We envision the local church in Africa effectively caring for the dying, orphans and widows, and unified in this mission with the church outside Africa.
Orphaned children (age 0-17): 1,400,000
Children orphaned by HIV/AIDS: 600,000
Under 5 mortality rating (per 1000 live births): Female – 82 | Male - 93
Secondary School Attendance:
Female – 44% | Male – 47%
People living with HIV: 1,100,000
Life expectancy at birth: Female – 50 | Male – 49
Lifetime risk of maternal death: 1 in 59
Population below the international
poverty line: 75%
Country rating (out of 187) on the Human Development Index: 141
– Sources: UNAIDS, UNDESA 2014, UNICEF 2014
My first experience on a Holy Home Visit was back in 2013, on a team to Swaziland. I didn’t know what I was walking into, but it drastically altered my understanding of who God is. I saw God move, not only in the lives of the people that I had the privilege of visiting, but in my life too.
At Hands at Work, our volunteers are called by God from all over the world to serve the most vulnerable in Africa. Each of us has a unique story of how we were transformed when we stepped out in faith and were obedient to His call. Trina shares her story and the journey that has led her to fully trust and serve in her local area in Zambia.
Lisa and Brian Dalley have been volunteers for Hands at Work since 2008. They started in Canada serving for the Hands Canada office and came to serve long term in Africa in 2015. They are currently living at the Kachele Village in Zambia where Lisa serves with teams and supports Team Kitwe and Brian does building, construction and HR.
“I planted 12 meda* of soya beans, I expected to harvest 18-20 x 50 kg bags. I only harvested 2 bags.”
“I planted 20 kg of maize seed, I expected to harvest 60 x 50 kg bags. There is no harvest; the rains just did not come after I planted.”
“I planted 15 kg of maize seed. From planting the same amount of seed last year, I harvested 32 x 50 kg bags. This year I only harvested 12 bags.”
As the International Church seeks to participate in God’s transforming work in Africa, God is also using Africa to stir up the International Church, as individuals stand up to care for the vulnerable in their own communities.
Care Workers are the key in bringing healing and transformation to the lives of our children. They are men and women from the local churches within our communities who recognize their Biblical mandate and answer their call to care for the most vulnerable children. They demonstrate what it means to give freely, love unconditionally, and sacrifice everything.
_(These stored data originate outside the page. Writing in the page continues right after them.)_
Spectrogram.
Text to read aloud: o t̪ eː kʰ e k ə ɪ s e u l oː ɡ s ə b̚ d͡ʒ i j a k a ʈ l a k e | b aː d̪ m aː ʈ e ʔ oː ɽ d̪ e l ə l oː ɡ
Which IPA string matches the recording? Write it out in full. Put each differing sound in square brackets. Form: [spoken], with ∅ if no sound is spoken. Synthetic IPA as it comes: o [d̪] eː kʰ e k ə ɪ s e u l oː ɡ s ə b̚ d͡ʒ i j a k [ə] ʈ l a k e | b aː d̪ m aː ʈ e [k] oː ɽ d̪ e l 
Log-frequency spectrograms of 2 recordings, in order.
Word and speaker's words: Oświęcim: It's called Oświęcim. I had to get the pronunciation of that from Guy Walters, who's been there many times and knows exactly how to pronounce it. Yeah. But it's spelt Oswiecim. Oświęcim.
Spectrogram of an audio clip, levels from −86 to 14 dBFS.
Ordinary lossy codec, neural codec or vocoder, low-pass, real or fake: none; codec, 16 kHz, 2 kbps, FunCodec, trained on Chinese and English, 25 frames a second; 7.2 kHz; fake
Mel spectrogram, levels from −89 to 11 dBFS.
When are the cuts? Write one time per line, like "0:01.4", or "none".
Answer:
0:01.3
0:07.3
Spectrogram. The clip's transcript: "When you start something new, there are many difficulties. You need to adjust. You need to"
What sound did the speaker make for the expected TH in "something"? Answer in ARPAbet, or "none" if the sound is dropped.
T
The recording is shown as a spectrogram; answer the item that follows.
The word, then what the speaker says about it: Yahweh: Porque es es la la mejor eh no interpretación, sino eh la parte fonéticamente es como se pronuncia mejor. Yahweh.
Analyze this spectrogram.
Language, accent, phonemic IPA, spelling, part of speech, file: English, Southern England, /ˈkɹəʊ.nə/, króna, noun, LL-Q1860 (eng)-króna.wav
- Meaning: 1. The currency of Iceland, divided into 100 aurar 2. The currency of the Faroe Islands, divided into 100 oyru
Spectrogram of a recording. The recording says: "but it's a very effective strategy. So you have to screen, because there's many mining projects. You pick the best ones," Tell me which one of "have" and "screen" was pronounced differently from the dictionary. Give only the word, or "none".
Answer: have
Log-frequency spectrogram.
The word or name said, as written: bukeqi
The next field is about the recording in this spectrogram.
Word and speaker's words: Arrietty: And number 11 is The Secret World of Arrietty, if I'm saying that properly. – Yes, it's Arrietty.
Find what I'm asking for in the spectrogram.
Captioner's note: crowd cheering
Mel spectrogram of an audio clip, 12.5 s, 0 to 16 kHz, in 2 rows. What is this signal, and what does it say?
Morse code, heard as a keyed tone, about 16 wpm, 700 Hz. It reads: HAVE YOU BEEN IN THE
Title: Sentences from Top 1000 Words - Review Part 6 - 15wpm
Often, Care Workers face their own traumas and live in dire poverty, just as the children they care for do, but their determination to persevere and care despite their own circumstances challenges everyone they come into contact with. They are greatest in the Kingdom of God!
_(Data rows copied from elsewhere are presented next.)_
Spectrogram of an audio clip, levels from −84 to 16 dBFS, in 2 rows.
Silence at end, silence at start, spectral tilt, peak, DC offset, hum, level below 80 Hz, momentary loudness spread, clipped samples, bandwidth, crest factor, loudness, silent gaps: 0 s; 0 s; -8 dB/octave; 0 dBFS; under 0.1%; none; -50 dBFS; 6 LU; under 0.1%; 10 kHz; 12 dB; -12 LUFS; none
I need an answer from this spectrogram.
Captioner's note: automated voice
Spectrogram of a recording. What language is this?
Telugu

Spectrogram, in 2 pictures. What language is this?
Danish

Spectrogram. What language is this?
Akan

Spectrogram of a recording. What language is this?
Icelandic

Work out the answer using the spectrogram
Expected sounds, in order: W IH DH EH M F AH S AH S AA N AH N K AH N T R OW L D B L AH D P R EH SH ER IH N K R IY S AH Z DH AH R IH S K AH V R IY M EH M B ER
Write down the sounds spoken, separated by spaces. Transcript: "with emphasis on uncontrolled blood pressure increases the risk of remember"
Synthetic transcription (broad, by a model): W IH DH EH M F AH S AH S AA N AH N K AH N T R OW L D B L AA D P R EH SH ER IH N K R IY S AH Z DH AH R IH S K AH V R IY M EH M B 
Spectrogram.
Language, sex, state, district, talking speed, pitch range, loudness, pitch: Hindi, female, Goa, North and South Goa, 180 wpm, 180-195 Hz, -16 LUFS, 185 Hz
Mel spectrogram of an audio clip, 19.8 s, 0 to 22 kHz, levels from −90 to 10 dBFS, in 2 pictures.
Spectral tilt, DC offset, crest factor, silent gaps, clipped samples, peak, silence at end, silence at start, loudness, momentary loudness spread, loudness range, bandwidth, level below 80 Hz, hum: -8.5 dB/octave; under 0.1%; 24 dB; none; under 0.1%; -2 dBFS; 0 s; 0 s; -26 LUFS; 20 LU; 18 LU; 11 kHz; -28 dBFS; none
Moses’ life is a miracle! His very existence speaks of the faithfulness of God and the loving compassion shown by the Care Workers of Zimba Community Based Organisation (CBO). Hilda, the Zimba coordinator, together with Charles, a local volunteer Care Worker, call Moses ‘the first child of Zimba CBO’.
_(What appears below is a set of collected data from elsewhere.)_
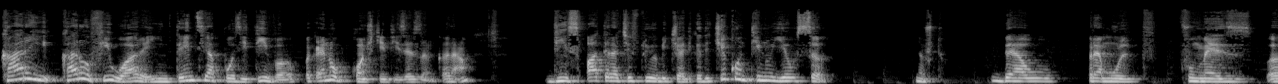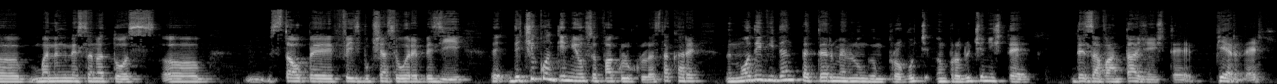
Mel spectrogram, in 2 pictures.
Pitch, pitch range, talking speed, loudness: 145 Hz, 130-165 Hz, 145 wpm, -20 LUFS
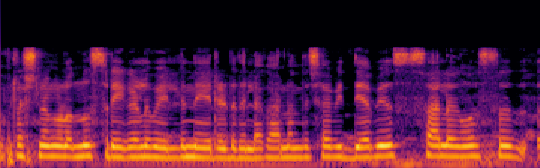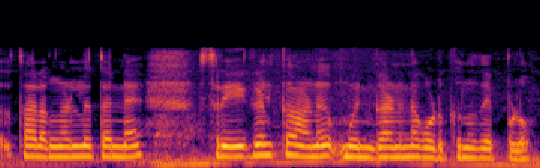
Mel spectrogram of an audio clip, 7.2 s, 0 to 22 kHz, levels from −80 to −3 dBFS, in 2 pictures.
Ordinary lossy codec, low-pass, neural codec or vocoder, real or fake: none; none; none; real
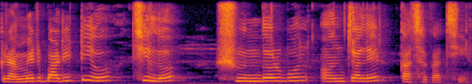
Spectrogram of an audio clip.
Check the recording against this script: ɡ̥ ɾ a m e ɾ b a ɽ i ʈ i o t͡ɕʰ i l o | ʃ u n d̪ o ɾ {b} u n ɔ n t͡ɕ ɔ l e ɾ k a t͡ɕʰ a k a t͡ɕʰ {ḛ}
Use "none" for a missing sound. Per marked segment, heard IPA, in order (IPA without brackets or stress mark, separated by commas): b, ḭ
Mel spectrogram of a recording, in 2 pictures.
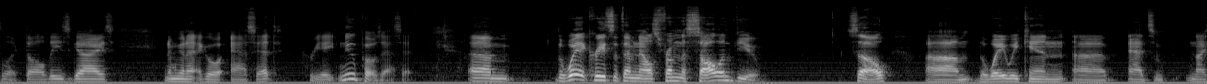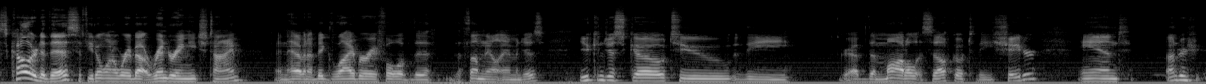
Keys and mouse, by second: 2.4-3.5 drag, 21.8 click.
After losing her father, Trina* was sad and confused. She struggled to cope with his death and her pain became deeply entrenched in her heart. When a new step-father came into her home, he rejected Trina as a daughter. This further loss created more inner trauma and Trina withdrew from those around her
Blessings Sambo has served with Hands at Work for many years in Zambia. As a pastor, Blessings has personally witnessed the challenges and triumphs of the local church. Today he serves as a leader with Hands at Work and supports our volunteer Care Workers throughout DRC, Malawi and Zambia.
Growing up without a father is a common experience for many children in Zambia. Innocent is one of these fatherless children. Like many boys in Zambia he dreams of becoming a pilot, flying away to places he has only heard of, places that do not reflect the dire poverty in Kalende.